Among the entries below, extract exactly the lines that run from the one with "Process the spectrogram" through the one with "Transcript for the", both ends included.

** AVAILABLE RECORDS **
┌──

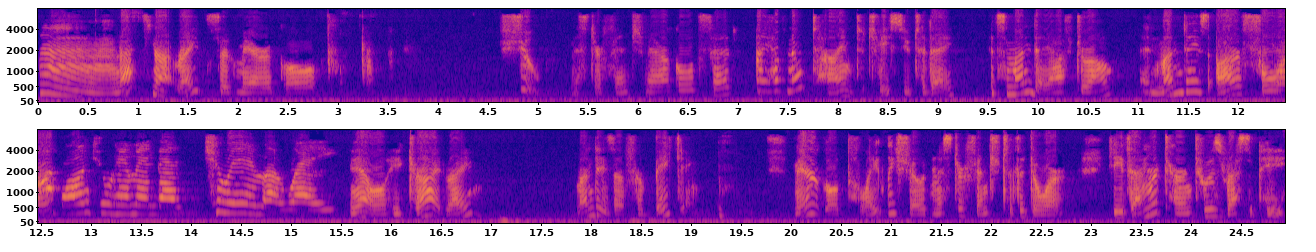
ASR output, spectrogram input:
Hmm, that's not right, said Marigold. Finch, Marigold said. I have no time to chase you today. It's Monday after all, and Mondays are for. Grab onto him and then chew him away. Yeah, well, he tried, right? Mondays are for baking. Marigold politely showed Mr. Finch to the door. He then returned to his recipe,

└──
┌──

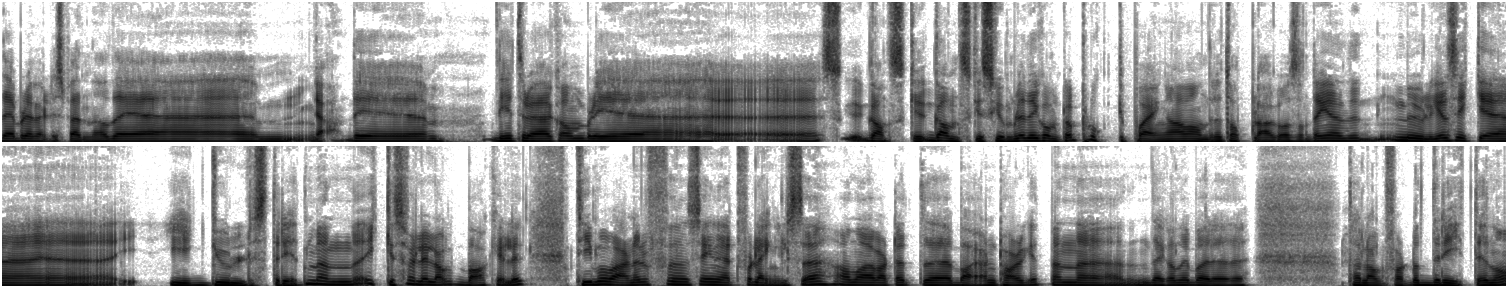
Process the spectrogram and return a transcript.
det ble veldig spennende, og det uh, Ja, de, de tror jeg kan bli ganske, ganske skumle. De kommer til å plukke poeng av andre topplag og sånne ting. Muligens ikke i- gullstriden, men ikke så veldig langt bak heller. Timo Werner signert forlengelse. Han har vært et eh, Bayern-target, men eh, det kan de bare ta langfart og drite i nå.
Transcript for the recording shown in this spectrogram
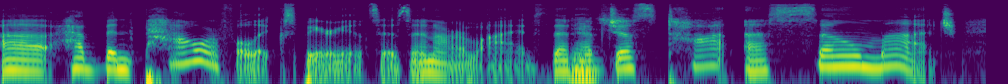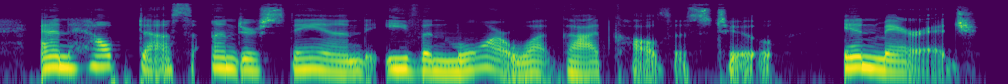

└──
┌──

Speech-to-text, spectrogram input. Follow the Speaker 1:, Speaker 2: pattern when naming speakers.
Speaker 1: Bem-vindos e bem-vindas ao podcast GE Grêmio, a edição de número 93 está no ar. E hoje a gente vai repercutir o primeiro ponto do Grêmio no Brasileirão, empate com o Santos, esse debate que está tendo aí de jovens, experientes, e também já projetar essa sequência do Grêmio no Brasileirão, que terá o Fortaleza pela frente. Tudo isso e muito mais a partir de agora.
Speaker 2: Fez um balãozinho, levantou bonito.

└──

** PROBLEM SOLUTION **
Process the spectrogram and return a transcript.
det ble veldig spennende, og det uh, Ja, de, de tror jeg kan bli ganske, ganske skumle. De kommer til å plukke poeng av andre topplag og sånne ting. Muligens ikke i- gullstriden, men ikke så veldig langt bak heller. Timo Werner signert forlengelse. Han har vært et eh, Bayern-target, men eh, det kan de bare ta langfart og drite i nå.
Transcript for the recording shown in this spectrogram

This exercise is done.